Q: What do you enjoy about SciMax?
A: I’m an analytical person, so I like how SciMax is focused on information management. I enjoy helping clients put data in a usable form to create an action plan to help them manage nutrients better and improve efficiencies.

Q: What excites you about the future of SciMax?
A: I look forward to seeing the results from our multi-hybrid planter, which we used to plant approximately 1,300 acres this year. Our goal is to help clients find new ways to use cutting-edge technology to manage information, make smart decisions, and consistently boost their yield potential.

I also look forward to working with more SciMax clients. If you’d like to contact me, call me at 712-260-9564.

Editor’s note: Chris moved back to Ringsted in 2013. In his free time, he enjoys golfing, spending time with friends at the lake, and traveling, especially to the western United States, including Colorado.

Latham Seeds 4th Annual “Freedom Ride” – REGISTER NOW!

Nothing displays an independent spirit like an American farmer – except perhaps an American farmer on a motorcycle! That’s why this family-owned, independent seed company hosts an annual “field day on wheels.”

Join Latham Hi-Tech Seeds Saturday, August 25, 2012! They’re looking forward to hosting this year’s ride on our home turf.

You’ll learn about emerging seed technologies as you travel through scenic North Central Iowa. Our route includes a drive around Clear Lake and a special behind-the-scenes tour of Hagie Manufacturing in Clarion.

The approximate 90-mile ride will both begin and end at Latham headquarters in Alexander, Iowa. Activities will begin around 9 a.m. with registration.

A traditional Iowa-style barbecue will begin around 11:30 a.m., so riders have a chance to “fuel up” before the ride. We’ll ride in groups of 20-25 with a staggered start. The ride will end around 6 p.m. with a complimentary hog roast catered by Wholly Smoke BBQ.

Don’t have a bike but still want to enjoy the ride? Muscle cars and classic cars are welcome, too.

Register today at www.LathamSeeds.com.

Crop Tour from the Sky

The drought damage can be seen from the sky in the Emmetsburg, IA area, especially the sandy soils.

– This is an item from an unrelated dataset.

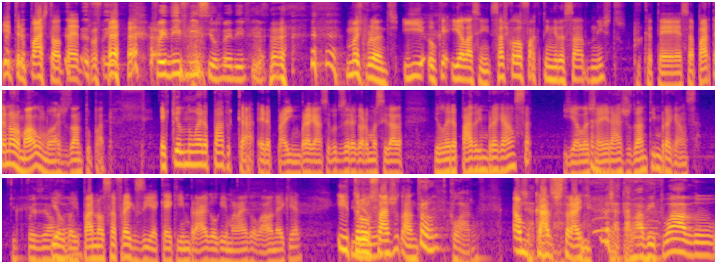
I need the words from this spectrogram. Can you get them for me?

When taking a crop tour last week following the storm, wind damage was also evident from the sky.

In fact, it stressed the importance of hybrid placement and keeping the right seed on the right soil.

 

 

Where the heavy soils are, the drought hasn’t seemed to affect the crops just yet.

Most of our area was fortunate enough and picked up rain in the past few days, which will continue to help fill the grain.